Editor’s Note: Back in September 2018, awaiting the election of our next governor, we at the Fordham Institute began developing a set of policy proposals that we believe can lead to increased achievement and greater opportunities for Ohio students. This is one of those policy proposals.
With Mike DeWine sworn in as Ohio’s 70th governor, and with his administration now well underway, we are proud to roll out the full set of our education policy proposals. You can download the full document, titled Fulfilling the Readiness Promise: Twenty-five education policy ideas for Ohio, at this link, or you can access the individual policy proposals from the links provided here.
Proposal: Offer less-advantaged families scholarship opportunities that offset the tuition charged by many preschool providers. Low-income families not covered by federal Head Start or the state’s early-childhood grants would be eligible for such scholarships, as well as (we recommend) families with incomes up to four times the federal poverty level. The size of early-learning scholarships should be set via a sliding scale that provides higher amounts to the neediest families and, of course, adjusted according to whether parents are seeking part- or full-time preschool for their little ones. All types of preschools, including district, charter, or private providers, should be allowed to participate in the scholarship program.
Background: Research indicates that high-quality preschool education can improve children’s readiness to learn when they enter Kindergarten. Yet statewide data from the Fall 2016 Kindergarten Readiness Assessment show that just two in five Ohio children arrive in Kindergarten truly ready to learn. Although Ohio provides various preschool and childcare supports, these are generally confined to low-income or special-needs children. For instance, the federally funded Head Start program furnishes preschool for about 30,000 kids whose family incomes are at or below the federal poverty line (about $25,000 for a family of four). Ohio’s own state-funded Early Childhood Education Grant (ECEG) provides funding for about 15,000 preschoolers whose parents’ incomes are at or below 200 percent of the poverty line. Despite these efforts, thousands of children continue to miss out on preschool, as their families cannot cover the out-of-pocket expenses.
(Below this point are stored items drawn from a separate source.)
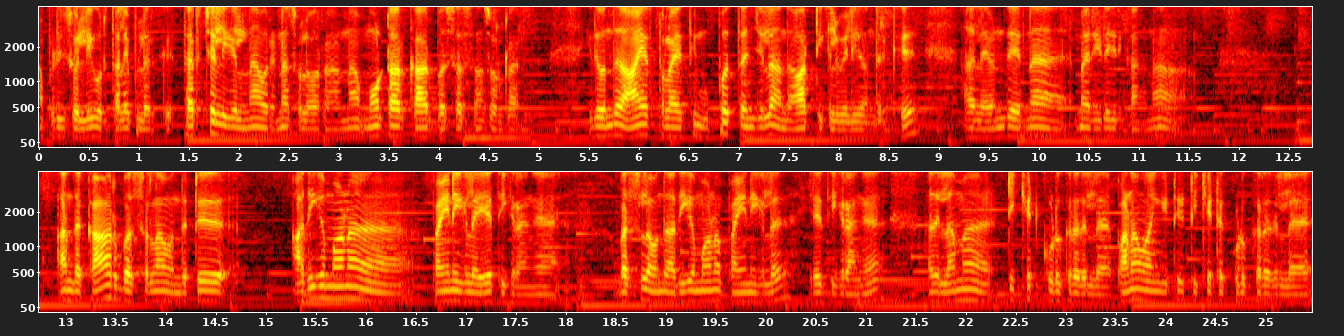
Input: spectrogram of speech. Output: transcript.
அப்படின்னு சொல்லி ஒரு தலைப்பில் இருக்குது தற்செல்லிகள்னால் அவர் என்ன சொல்ல வர்றாருன்னா மோட்டார் கார் பஸ்ஸஸ் தான் சொல்கிறாரு இது வந்து ஆயிரத்தி தொள்ளாயிரத்தி முப்பத்தஞ்சில் அந்த ஆர்டிக்கல் வெளியே வந்திருக்கு அதில் வந்து என்ன மாதிரி எழுதியிருக்காங்கன்னா அந்த கார் பஸ் எல்லாம் வந்துட்டு அதிகமான பயணிகளை ஏற்றிக்கிறாங்க பஸ்ஸில் வந்து அதிகமான பயணிகளை ஏற்றிக்கிறாங்க அது இல்லாமல் டிக்கெட் கொடுக்கறதில்ல. பணம் வாங்கிட்டு டிக்கெட்டை கொடுக்கறதில்ல.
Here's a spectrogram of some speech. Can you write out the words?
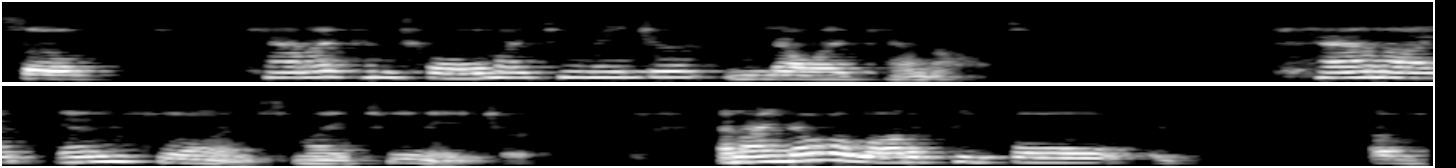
So, can I control my teenager? No, I cannot. Can I influence my teenager? And I know a lot of people of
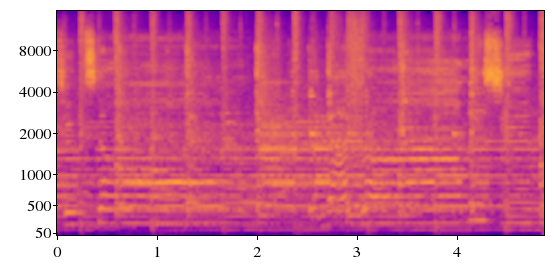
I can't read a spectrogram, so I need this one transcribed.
tombstone. And I promise you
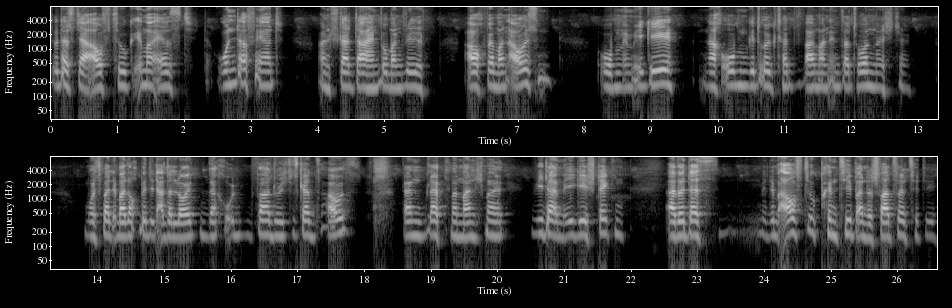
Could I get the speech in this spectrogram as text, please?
sodass der Aufzug immer erst runterfährt, anstatt dahin, wo man will. Auch wenn man außen oben im EG nach oben gedrückt hat, weil man in Saturn möchte muss man immer noch mit den anderen Leuten nach unten fahren durch das ganze Haus. Dann bleibt man manchmal wieder im EG stecken. Also das mit dem Aufzugprinzip an der Schwarzwald City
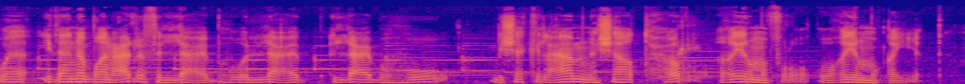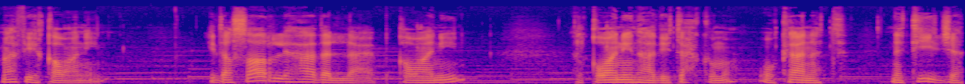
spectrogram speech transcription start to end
وإذا نبغى نعرف اللعب هو اللعب اللعب هو بشكل عام نشاط حر غير مفروض وغير مقيد ما فيه قوانين. إذا صار لهذا اللعب قوانين القوانين هذه تحكمه وكانت نتيجة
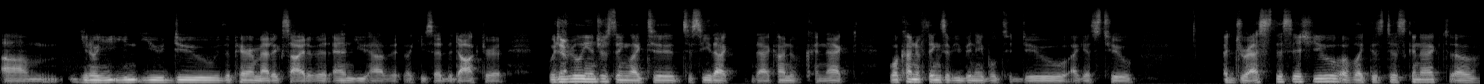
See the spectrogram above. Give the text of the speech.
um, you know you, you do the paramedic side of it and you have like you said the doctorate which is really interesting like to to see that that kind of connect what kind of things have you been able to do i guess to address this issue of like this disconnect of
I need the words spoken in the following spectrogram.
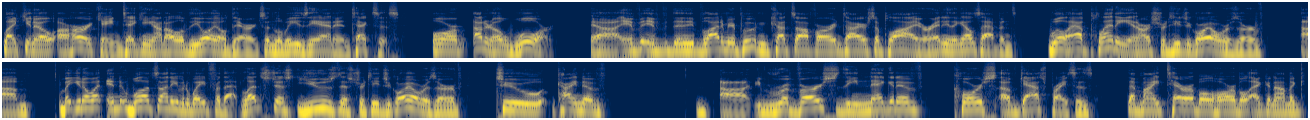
like you know a hurricane taking out all of the oil derricks in Louisiana and Texas, or I don't know, war. Uh, if if the Vladimir Putin cuts off our entire supply or anything else happens, we'll have plenty in our strategic oil reserve. Um, but you know what? And well, let's not even wait for that. Let's just use the strategic oil reserve to kind of uh, reverse the negative course of gas prices that my terrible, horrible economic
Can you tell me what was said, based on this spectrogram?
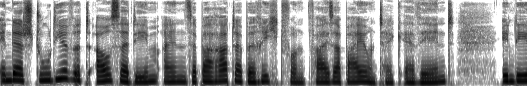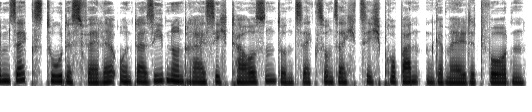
In der Studie wird außerdem ein separater Bericht von Pfizer BioNTech erwähnt, in dem sechs Todesfälle unter 37.066 Probanden gemeldet wurden,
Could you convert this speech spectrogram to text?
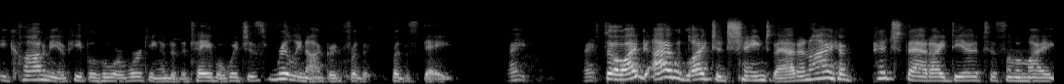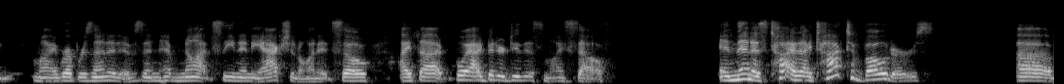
economy of people who are working under the table, which is really not good for the for the state. Right. Right. So I, I would like to change that, and I have pitched that idea to some of my my representatives and have not seen any action on it. So I thought, boy, I'd better do this myself. And then as, t- as I talked to voters, uh,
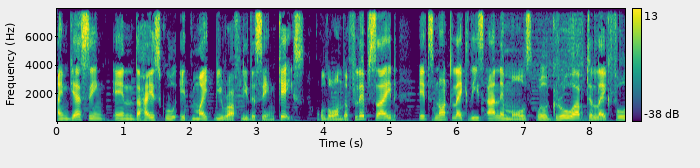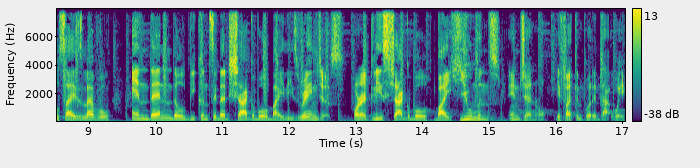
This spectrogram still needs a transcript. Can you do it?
I'm guessing in the high school it might be roughly the same case. Although on the flip side, it's not like these animals will grow up to like full size level and then they'll be considered shaggable by these rangers, or at least shaggable by humans in general, if I can put it that way.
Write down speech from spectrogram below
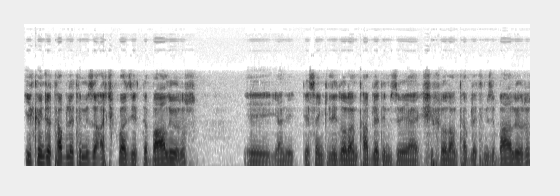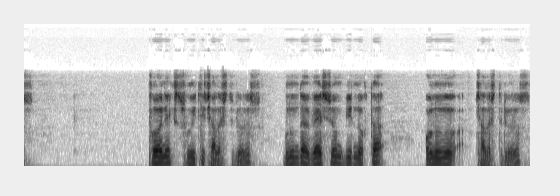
İlk önce tabletimizi açık vaziyette bağlıyoruz. Ee, yani desen kilidi olan tabletimizi veya şifre olan tabletimizi bağlıyoruz. Phoenix Suite'i çalıştırıyoruz. Bunun da versiyon 1.10'unu çalıştırıyoruz.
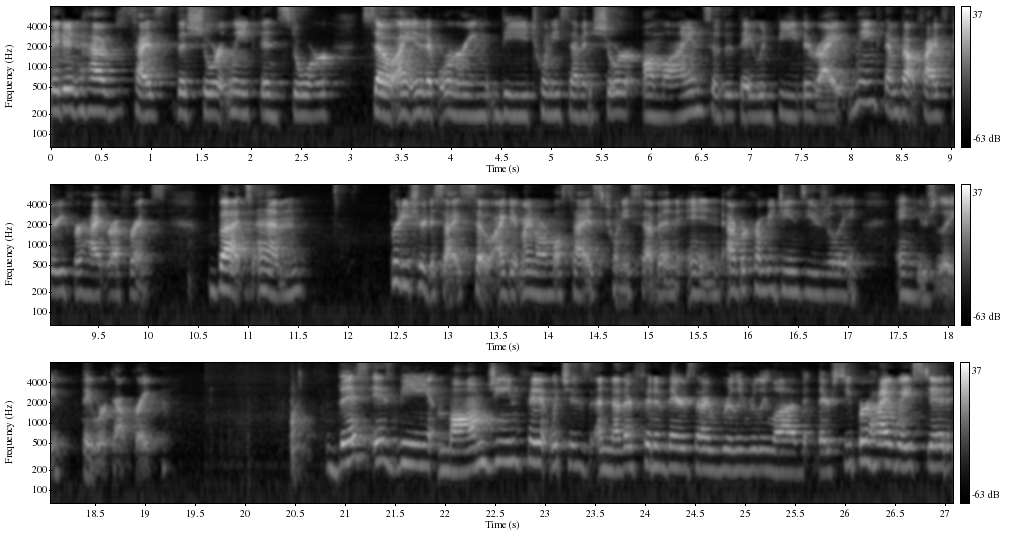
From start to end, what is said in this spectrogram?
they didn't have size the short length in store. So I ended up ordering the 27 short online so that they would be the right length. I'm about 5'3 for height reference, but um, pretty true to size. So I get my normal size 27 in Abercrombie jeans usually, and usually they work out great. This is the mom jean fit, which is another fit of theirs that I really, really love. They're super high waisted.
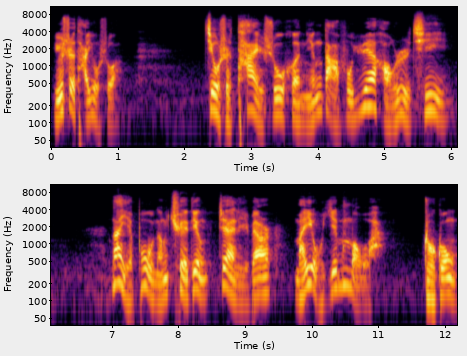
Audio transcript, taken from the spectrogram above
于是他又说。就是太叔和宁大夫约好日期，那也不能确定这里边没有阴谋啊！主公，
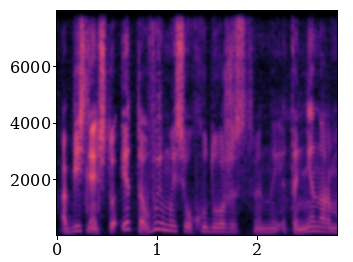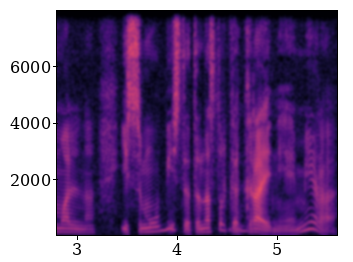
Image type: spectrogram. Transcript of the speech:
Объяснять, что это вымысел художественный, это ненормально. И самоубийство — это настолько крайняя мера,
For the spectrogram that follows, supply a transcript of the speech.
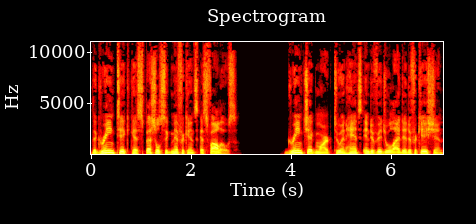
the green tick has special significance as follows. Green checkmark to enhance individual identification.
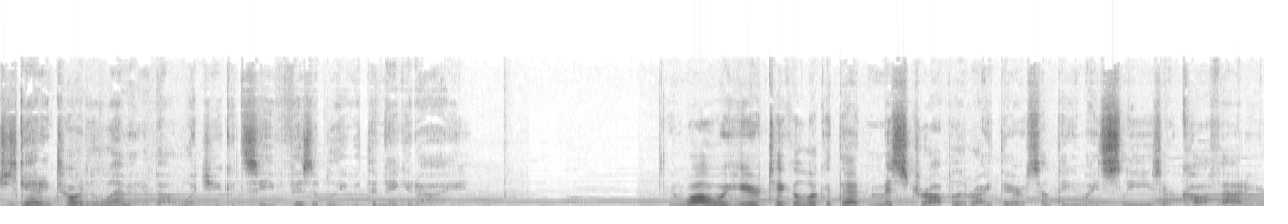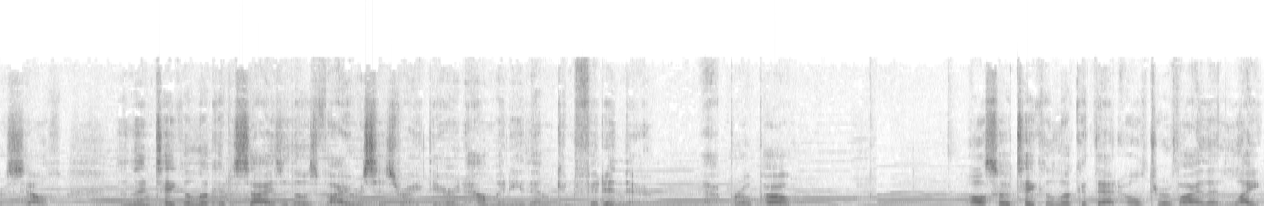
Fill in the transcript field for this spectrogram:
Which is getting toward the limit about what you could see visibly with the naked eye. And while we're here, take a look at that mist droplet right there, something you might sneeze or cough out of yourself. And then take a look at the size of those viruses right there and how many of them can fit in there apropos. Also take a look at that ultraviolet light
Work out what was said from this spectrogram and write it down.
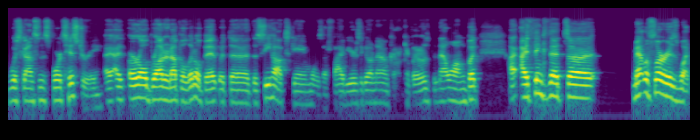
Wisconsin sports history. I, I, Earl brought it up a little bit with the the Seahawks game. What was that? Five years ago now. God, I can't believe it's been that long. But I, I think that uh, Matt LaFleur is what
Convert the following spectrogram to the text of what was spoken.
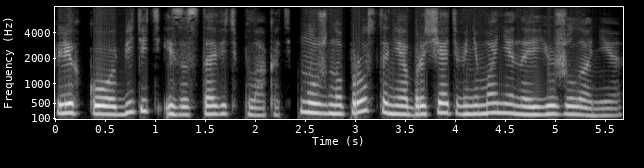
легко обидеть и заставить плакать. Нужно просто не обращать внимания на ее желания.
According to recent estimates from Montgomery County, about 35 percent of children don’t attend any preschool, public or private; as the figure below suggests, many of them come from low- to middle-income households.
Figure 1: Parents in Montgomery County (Dayton area) saying they “couldn’t afford” preschool, by household income
Source: Learn to Earn Dayton, (2015): p. 12
Proposal rationale: By opening more pre-K opportunities through tuition assistance, Ohio would enable more children to enter Kindergarten ready to learn. Our proposal would offer families opportunities to choose among providers and would target resources to needier families instead of subsidizing those who can (and, in many cases, do already) afford preschool tuition, as a universal, publicly funded pre-K program tends to do.
Cost: This proposal would require additional state appropriations, though the cost would depend on scholarship amounts, eligibility rules, and take-up rates. To ease the fiscal impact, the state could gradually implement the program, starting with four-year-olds at the lowest income levels and then expanding eligibility to include three-year-olds and some less impoverished families. Ohio should also consider consolidating funding streams (including ECEG and state childcare programs) to create a unified scholarship-based preschool program that is simpler to administer and easier for families to understand. Though the state would bear additional expenditures in the short run, studies indicate that high-quality pre-K generates long-term benefits that outweigh the immediate costs.
Resources: For a broad overview of Ohio’s various early-learning programs, see the Joint Education Oversight Committee’s “” (2018). The Dayton-area data cited are from Learn to Earn Dayton’s 2015 report . For a cost-benefit analysis of pre-K, see Lynn A. Karoly and Annamarie Whitaker’s report, , published by the RAND Corporation (2016). For research showing the benefits of high-quality pre-K opportunities, particularly when combined with strong elementary schools, see the Mathematica Policy Research report by Virginia Knechtel and colleagues (2017).